Unlike the other constituent countries of the United Kingdom, railways in Northern Ireland are a devolved matter. The Northern Ireland Minister for Regional Development has responsibility for railways in Northern Ireland. (Even during direct rule, a Minister of State at the Northern Ireland Office has always had responsibility for railways in Northern Ireland, and not the Secretary of State for Transport).
The structure of the railway industry in Northern Ireland is governed by the Transport Act 1967 (Northern Ireland), an Act of the former Parliament of Northern Ireland that still applies. This established a statutory corporation, the Northern Ireland Transport Holding Company - which trades under the brand name Translink - whose members are appointed by the Minister for Regional Development. The corporation has established a wholly owned subsidiary, Northern Ireland Railways Company Limited - which trades as NI Railways - to carry out its functions relating to railways.
Unlike in Great Britain, where different companies run the network, provide rolling stock, and operate trains, NI Railways carries out all these activities itself in Northern Ireland and is thus a vertically integrated railway rather than merely a train operating company. The only exception is the Dublin - Belfast railway line, where services are operated jointly with Iarnród Éireann, the nationalised railway company in the Republic of Ireland, under the brand name Enterprise.
Why choose a career in the Automotive Industry?
The railway industry in the UK is positively booming. Nearly 20% of all European passenger journeys take place in the UK alone. The network is the fastest growing in Europe, and opportunities will continue to expand in the sector. There are currently 2,500 stations in the UK running 4,000 trains with 32,000 track kilometres. This is going to expand over years to come, and the sector will have a demand for engineers to not only create these new expansions but to maintain the current ones too.
Rail opportunities are available all around the globe, not just in the UK, there can be plenty of opportunities to work all around the world.
There will always be demand for railway in the UK, which means jobs are very likely to stay in demand too. There’s so much variety in this sector that you can effectively build and create your own career path.

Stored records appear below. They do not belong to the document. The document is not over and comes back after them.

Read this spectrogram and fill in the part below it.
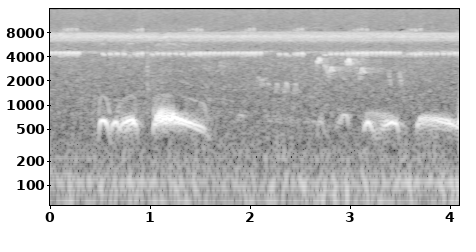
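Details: Spotted dove calling as a lure for wild doves in the rainy season: quieter low coos, a two-part note and a drawn-out falling coo, with a constant shrill background hum and faint higher chirps.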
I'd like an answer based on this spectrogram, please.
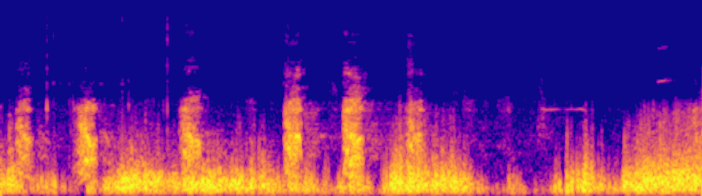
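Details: A ten-month-old female New Zealand Huntaway barking: a run of deep, rough barks, about one or two per second, with brief pauses between short bursts.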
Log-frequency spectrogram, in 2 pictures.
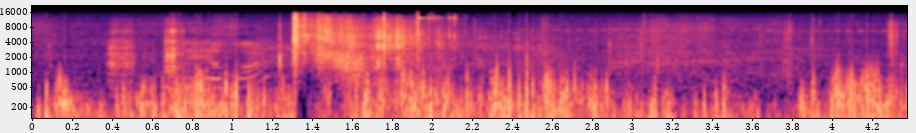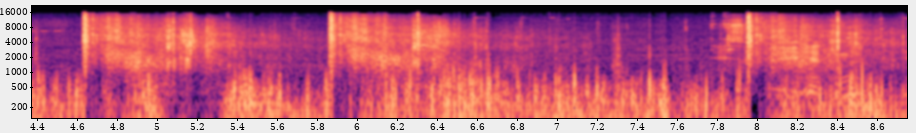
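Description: Steady wind rumble on the microphone, with three sharp cracks about one, four and a half and six seconds in: shots fired at targets.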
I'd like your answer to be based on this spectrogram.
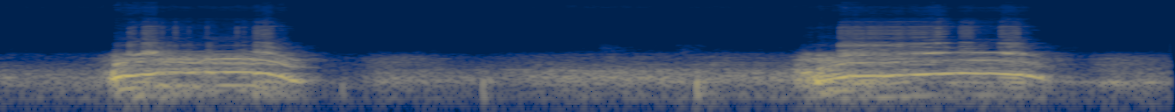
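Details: Tracheal stridor recorded over the trachea: two loud, harsh, musical whooping breaths, indicating a narrowed central airway.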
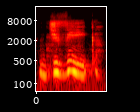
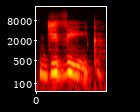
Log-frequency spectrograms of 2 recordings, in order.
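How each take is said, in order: Both takes have the same delivery.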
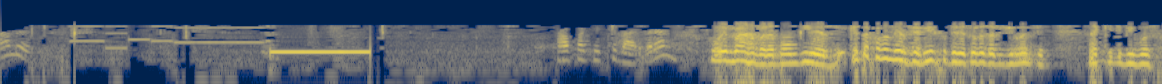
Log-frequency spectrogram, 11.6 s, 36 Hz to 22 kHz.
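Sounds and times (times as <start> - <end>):
speech: 0.0 - 0.8, 5.6 - 11.6
telephone beeps while a call is transferred: 0.7 - 3.8.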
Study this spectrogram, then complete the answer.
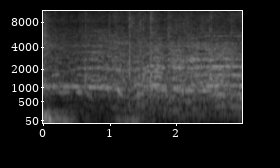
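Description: A concert crowd at a tour show in Fort Lauderdale cheers and screams steadily, with high-pitched shouts layered over a dense wash of noise.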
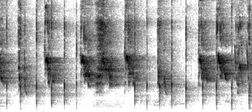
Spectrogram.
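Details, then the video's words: Long-tailed shrike singing a hurried, high, scratchy warble, studded with sharp clicking notes at irregular intervals and bursts of squeaky whistles. "Burung centet/pentet bersuara emas"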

If you choose to work in the rail industry, you’ll have plenty of opportunities to work with the latest state of the art technology.
As with many engineering jobs, you can have a background in all sorts of different things and still have a good chance of re-engineering into what seems like an unrelated sector. You can specialise in materials, electronics, mechanical, telecoms and more. There’s plenty of room for extra learning and progression, and if you have come from another background, you’ll have transferrable skills to carry over.
If you’ve come from an electrical engineering background or mechanical engineering, this will play to your advantage slightly more than other disciplines. If you have telecom skills, these too will be in great demand as Network Rail increases and maintains its traffic management system.
What personnel are in demand who should contact us?
There are a wide variety of Rail industry related jobs across a range of disciplines. Typically the following personnel can transfer with ease with a little assistance:
Project Managers, Project Engineers, Automotive engineers and designers, Electrical engineers, Mechanical engineers, Civil and structural engineers, Safety personnel, planning engineers, document controllers, systems integrators, maintenance and service personnel, admin personnel,
There is also a demand for senior commercial and managerial roles (eg.. business development managers, country and sales managers, those with Technical Safety experience, government relations and project management.
In most instances no training will be required prior to placement, but we are able to assist where required. We will put you in touch with employers happy to engage you with your current skills and qualifications.
We will help you re-engineer yourself into this ever evolving high prospects industry.